Well, not so fast. King has revised that promise.
As he told CBC P.E.I. recently, the new plan is to phase in the tax break over the next couple of years. In this year’s budget, you could see a half-point reduction in the rate.
In the election, the Greens campaigned to reduce the tax rate by 0.5 per cent.
While in power, the Liberals had a multi-year commitment to reduce the small business tax rate, and did so – from 4.5 per cent, to four per cent and then to 3.5 per cent, where it sits now. They campaigned on a reduction to 2.5 per cent this time around.
So, what happened to the drastic drop to one per cent? Well, a minority government and a platform of collaboration happened.
In 2018, the Greater Charlottetown Area Chamber of Commerce called for a reduction in the tax rate to two per cent – surpassing New Brunswick’s 2.5 per cent rate and giving P.E.I. businesses the lowest rate in Atlantic Canada.
It looks like P.E.I. small businesses will have to wait a while for that to happen.
Cutting business taxes is an obvious way to grow the economy.
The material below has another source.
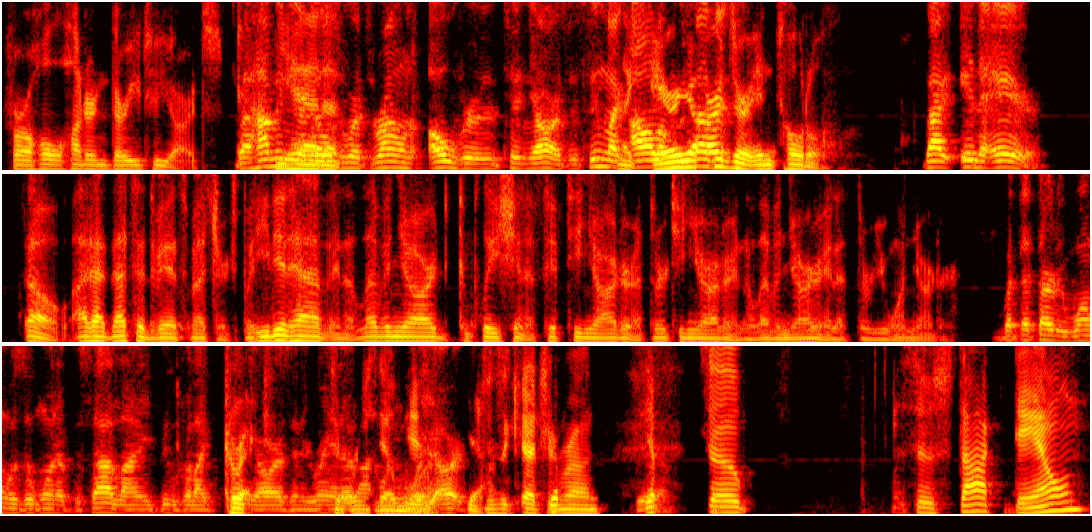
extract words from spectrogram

But small business owners are already feeling the pinch of downtown rents in the range of $3,000 to $4,000 a month as well as minimum wage increases and the same high costs of living we all face.
Of course, no one knew for sure during the election that we were going to end up with a PC minority government.
But a promise is a promise. And we can suspect that many of the Island business owners and their families who voted for King and the Progressive Conservatives had that tax rate slash in mind.
We can cut King some slack since we are in uncharted waters with a minority government.
If he had a majority, we can take him at his word that the tax rate would have been cut to one per cent by January.
Given the impact that drastic of a cut would have had on tax revenue for government programs and services, that cut may have been too much and too soon.
Even so, it raises the question of what we can believe in an election campaign, especially if the race is close.
ultimately, when collaboration leads to a broken campaign promise, we’re in the dark about how policy decisions are made. King was given the keys to govern the province, but this makes us wonder who is steering the ship.